I thought, for instance, of brother Knights in Charlotte, N.C., who washed the feet of homeless men and provided them with new shoes on Holy Thursday of this year; of Knights in Chicopee, Mass., who provided meals for more than 3,500 people last Thanksgiving; and of Knights in Warrenton, Va., who raised and then delivered more than 20 tons of food and supplies to those affected by Hurricane Sandy.

During his homily at World Youth Day’s Sunday Mass, Pope Francis spoke of a Church willing and capable of going to “the fringes of society,” and here, too, the work of our councils came to mind.

I could not help but think of our councils in Canada that brought wheelchairs to Vietnam or that support Catholic schools in the Holy Land; or of Knights in the Philippines who went into a remote village to build a chapel, bringing with them materials to evangelize those who were not Christian. In Mexico, brother Knights visited the villages of native people and replaced the dirt floors of homes with concrete. Knights in Poland, meanwhile, collected and repaired 400 sewing machines, which were then sent to women in Zambia so that they could support their families with meaningful work.

In his July 27 address to bishops, Pope Francis also reiterated the need for a new evangelization.

“We have to face the difficult mystery of those people who leave the Church,” he said. “Perhaps the Church appeared too weak, perhaps too distant from their needs, perhaps too poor to respond to their concerns, perhaps too cold, perhaps too caught up with itself, perhaps a prisoner of its own rigid formulas, perhaps the world seems to have made the Church a relic of the past, unfit for new questions; perhaps the Church could speak to people in their infancy but not to those come of age.”

The pope then concluded: “We need a Church unafraid of going forth into their night. We need a Church capable of meeting them on their way.”

This is a challenge that confronts not only bishops and priests.

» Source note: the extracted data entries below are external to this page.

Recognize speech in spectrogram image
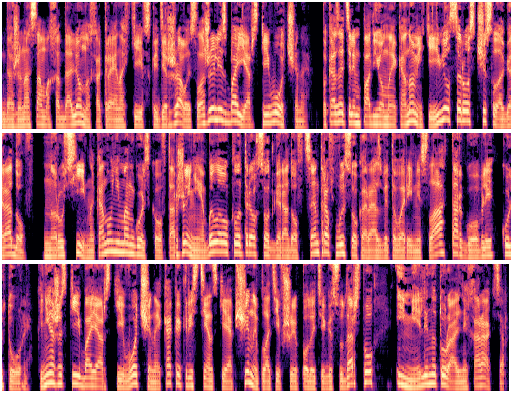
Даже на самых отдаленных окраинах Киевской державы сложились боярские вотчины. Показателем подъема экономики явился рост числа городов. На Руси накануне монгольского вторжения было около 300 городов-центров высокоразвитого ремесла, торговли, культуры. Княжеские и боярские вотчины, как и крестьянские общины, платившие подати государству, имели натуральный характер.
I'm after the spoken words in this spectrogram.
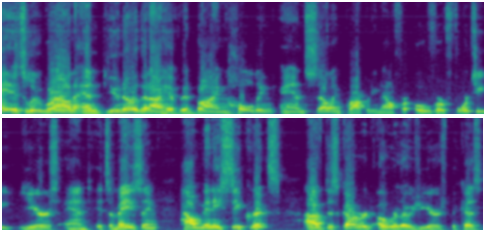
it's Lou Brown, and you know that I have been buying, holding, and selling property now for over 40 years, and it's amazing how many secrets I've discovered over those years because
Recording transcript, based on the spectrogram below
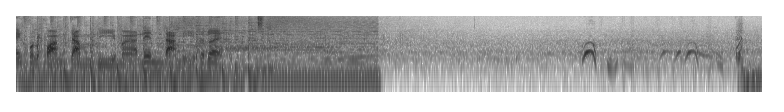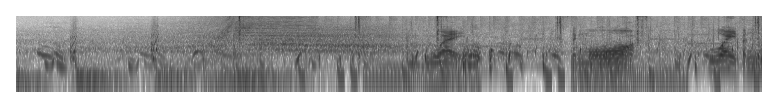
ให้คนความจำดีมาเล่นด่านนี้ซะด้วย กล้วยแตงโม กล้วยแตงโม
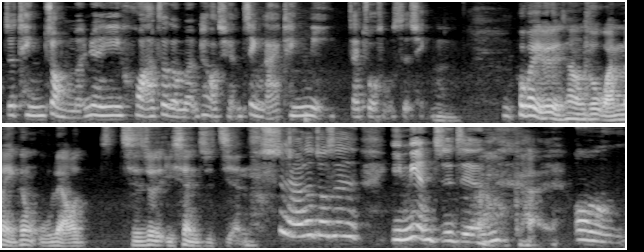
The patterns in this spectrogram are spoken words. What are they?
就听众们愿意花这个门票钱进来听你在做什么事情？嗯。会不会有点像说完美跟无聊，其实就是一线之间？是啊，那就是一念之间。OK，嗯，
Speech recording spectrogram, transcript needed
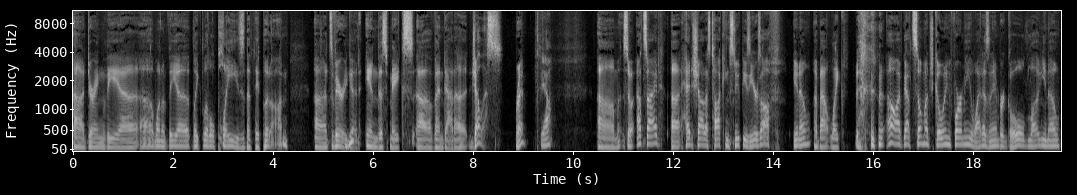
uh, during the uh, uh, one of the uh, like little plays that they put on, uh, it's very good, and this makes uh, Vendetta jealous, right? Yeah, Um, so outside, uh, Headshot is talking Snoopy's ears off, you know, about like, oh, I've got so much going for me. Why doesn't Amber Gold love, you know,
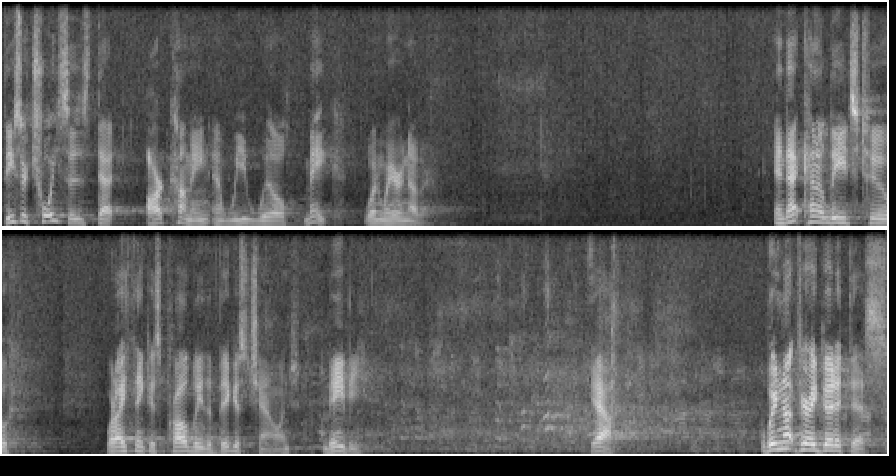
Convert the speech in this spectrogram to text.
These are choices that are coming and we will make one way or another. And that kind of leads to what I think is probably the biggest challenge, maybe. yeah. We're not very good at this.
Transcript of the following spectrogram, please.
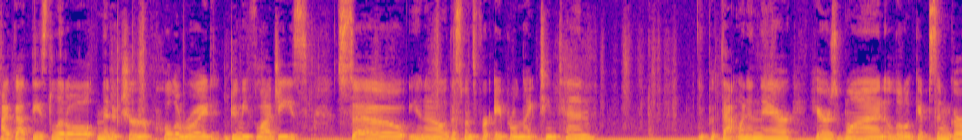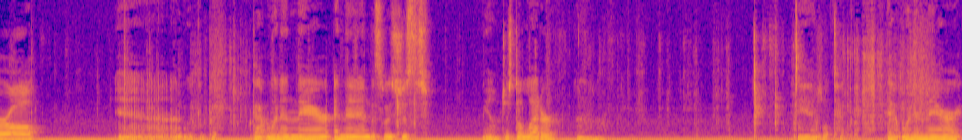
I've got these little miniature Polaroid Doomy. So, you know, this one's for April 1910. You put that one in there. Here's one, a little Gibson girl. And we put that one in there. And then this was just, you know, just a letter. Um, and we'll tuck that one in there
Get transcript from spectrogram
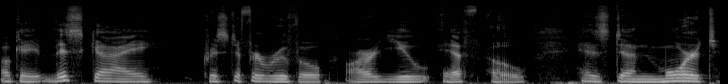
Okay, this guy, Christopher Rufo, R U F O, has done more t-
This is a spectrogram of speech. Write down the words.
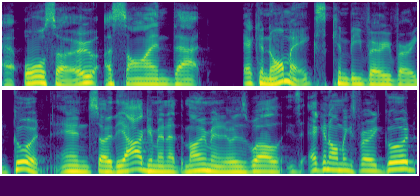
uh, also a sign that economics can be very, very good. And so the argument at the moment is well, is economics very good?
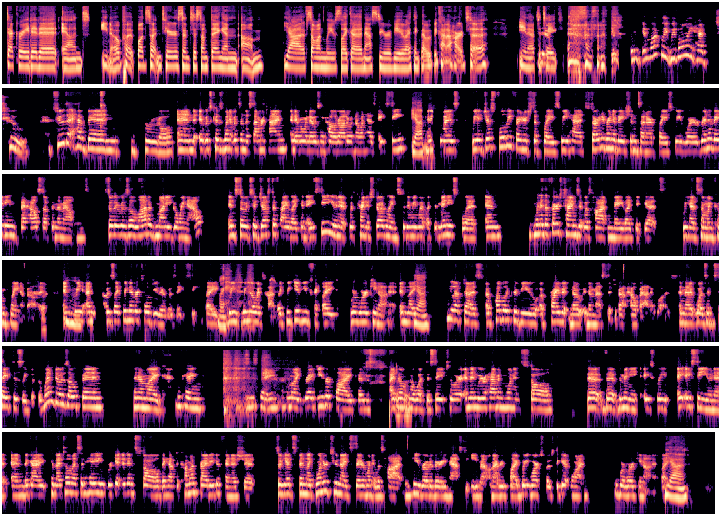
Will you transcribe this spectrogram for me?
decorated it and, you know, put blood, sweat, and tears into something. And um, yeah, if someone leaves like a nasty review, I think that would be kind of hard to, you know, to Yeah. take. And, and luckily, we've only had two, two that have been brutal, and it was because when it was in the summertime, and everyone knows in Colorado, no one has AC. yeah. And it was we had just fully furnished the place. We had started renovations on our place. We were renovating the house up in the mountains. So there was a lot of money going out. And so to justify like an AC unit was kind of struggling. So then we went with the mini split. And one of the first times it was hot in May, like it gets, we had someone complain about it. And mm-hmm. we and I was like, we never told you there was AC. Like right. we we know it's hot. Like we give you like we're working on it. And like yeah. he left us a public review, a private note, and a message about how bad it was, and that it wasn't safe to sleep with the windows open. And I'm like, okay. okay. I'm like, Greg, you reply because I don't know what to say to her. And then we were having one installed the the the mini AC, AAC unit, and the guy because I told him I said, "Hey, we're getting it installed. They have to come on Friday to finish it." So he had spent like one or two nights there when it was hot, and he wrote a very nasty email, and I replied, "Well, you weren't supposed to get one. We're working on it." Like, yeah,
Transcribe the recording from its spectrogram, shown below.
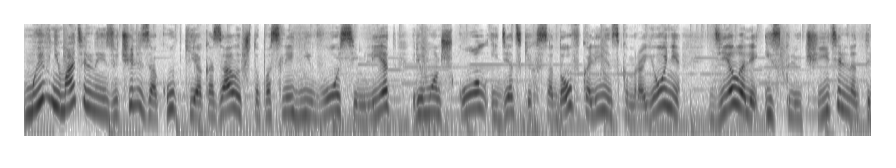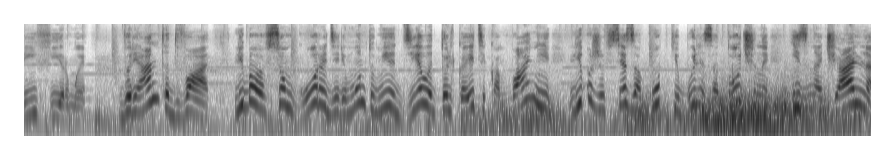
Мы внимательно изучили закупки и оказалось, что последние 8 лет ремонт школ и детских садов в Калининском районе делали исключительно три фирмы. Варианта два. Либо во всем городе ремонт умеют делать только эти компании, либо же все закупки были заточены изначально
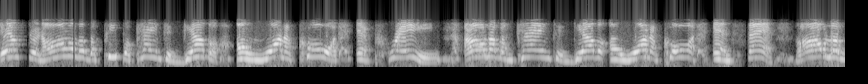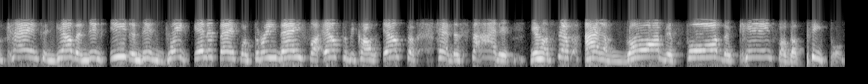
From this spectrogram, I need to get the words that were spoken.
Esther and all of the people came together on one accord and praying. All of them came together on one accord and fast. All of them came together and didn't eat and didn't drink anything for three days for Esther because Esther had decided in herself, I am going before the king for the people.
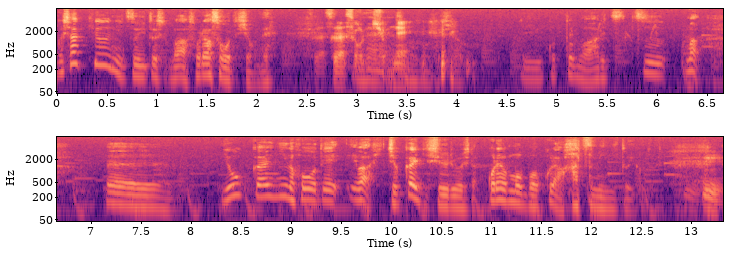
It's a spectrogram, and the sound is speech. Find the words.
愚者級にツイートし、まあ、それはそうでしょうね。そりゃそうでしょうね。そうでしょうっていうこともありつつ、まあ、えー、妖怪2の方では10回で終了した。これはもう僕ら初耳ということで。うん。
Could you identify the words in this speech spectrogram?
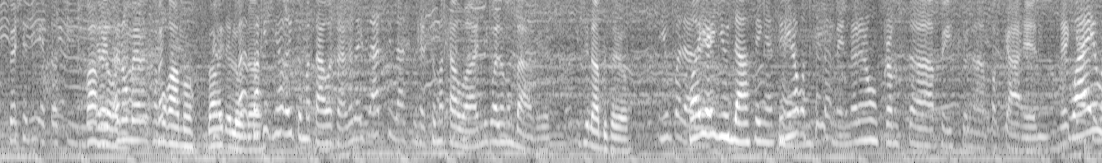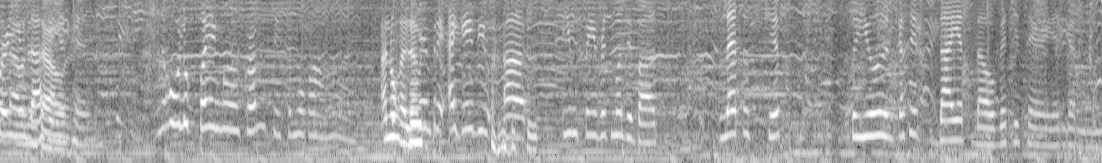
especially ito si Bakit? Elona. Anong meron sa mukha mo? Bakit, Ba- Ilona? bakit nga kayo tumatawa sa akin? Like, lahat sila sa set sumatawa, hindi ko alam kung bakit. Ano sinabi sa'yo? Yung pala, Why are you laughing at Tingin him? ako sa salamin, meron akong crumbs sa face ko na pagkain. Like, Why kaya were you tumatawa ng laughing tawa. at him? Nahulog pa yung mga crumbs eh, sa mukha mo. Anong Alam. food? Siyempre, I gave you, uh, yung favorite mo, di ba? Lettuce chips. So yun, kasi diet daw, vegetarian, ganun.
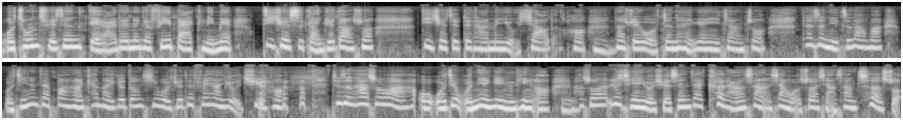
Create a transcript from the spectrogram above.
我从学生给来的那个 feedback 里面，的确是感觉到说，的确是对他们有效的哈。那所以我真的很愿意这样做。但是你知道吗？我今天在报上看到一个东西，我觉得非常有趣哈。就是他说啊，我我就我念给你听啊。他说日前有学生在课堂上向我说想上厕所，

It confronts all Catholics and especially the Knights of Columbus. Pope Francis is calling for a new global solidarity among Catholics and those who are in need.

Thousands of Knights respond to this challenge every day by living our principles of charity, unity and fraternity with “the creativity of love.” But we cannot be content with what we have done in the past. Now is the time to do even more. Surely the Knights of Columbus is “capable of meeting them on their way.”

Vivat Jesus!